As an employer, you are allowed to inquire as to why the employee has a concern about having their temperature taken. At a minimum, you have the right as the employer to refuse them entry to the building and additional actions up to termination.
Employers need to remember that medical information must be kept confidential as required by the ADA. If the employee does reveal that they have symptoms of COVID-19, or has a confirmed case, the CDC recommends informing the employee's co-workers of their possible exposure to COVID-19 in the workplace. While the employer can not name the employee who has or might have it, employers can direct co-workers to self-monitor for symptoms.
We don't believe that you can single out an employee to take a COVID-19 test. But instead inquire why they are refusing and discuss their concerns. Employers need to be careful to not treat employees differently, because if that employee is in a legally protected category, employers could find themselves in a discrimination case.
The EEOC, which oversees ADA, urges caution here. The employee themselves will know that they have an underlying health condition and will presumably have discussed with their doctor whether they are at risk. An employer should not attempt to determine if an employee is at higher risk or not. Employers must remember that this is not a question of whether or not the employee is more likely to spread the disease, so they are not creating a risk to other people. As long as employers are communicating the risks of exposure, it is ultimately the employee's decision.
This may depend on the state of local orders. Employers should be mindful that some states are mandating masks / facial coverings. Employers should be mindful that if an employee has an ADA accommodation for not wearing a mask, they cannot disclose the accommodation with other employees.

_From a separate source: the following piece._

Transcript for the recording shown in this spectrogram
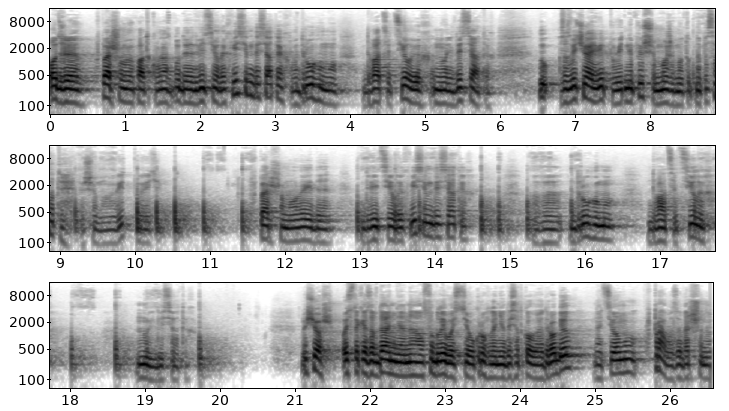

If an employer has employees who are uncomfortable with client visits, they should explore if there are alternative methods of communication that can be utilized. Can your employees conduct client meetings over the phone or online?
If employees are required to be onsite at the client's place of business, we recommend employers establish protocols for employees to follow, such as:
- Provide masks for employees to wear
- Provide hand sanatizer and disinfecting wipes
- Instruct employees on safety protocols related to social distancing and personal hygiene (hand washing)
We recommend careful evaluation of the need for employees to be onsite with clients during this time and suggest employers explore all other avenues of communication. If an employee refuses to be onsite at a client's place of business, we suggest talking with the employee to understand their concerns. If you can accommodate the employee and have someone else visit the client site, we recommend allowing that.
This depends on the state of local orders. Under the ADA, if an employee asks for an accomodation for a reason that isn't obvious, employers can ask for medical documentation. Depending on what the employee is asking for in regards to accomodations, such as working from home, employers may be able to accomodate that.
If the employee doesn't want to work at all, they could use their available leave until it runs out. (There could be additional leave available via federal or state guidelines.) Once the employee exhausts the leave, employers may take disciplinary action, up to and including termination.
Employers have an obligation to accommodate an employee's religious or cultural practices. The CDC includes cloth coverings made at home in their recommendations. Employers may violate an employee’s religious or cultural practices by requiring an additional mask or asking the employee to remove the head covering to prove that a mask is being worn. There is a definitive difference between a mask and a facial covering. A mask is usually defined as either a filtering respirator such as an N95 or a specialized medical grade or surgical mask. A face covering is a cloth or other type of material that covers a person's mouth and nose.
Johnson Financial Group and its subsidiaries do not provide legal or tax advice. Please consult your attorney or tax advisor with respect to your personal situation.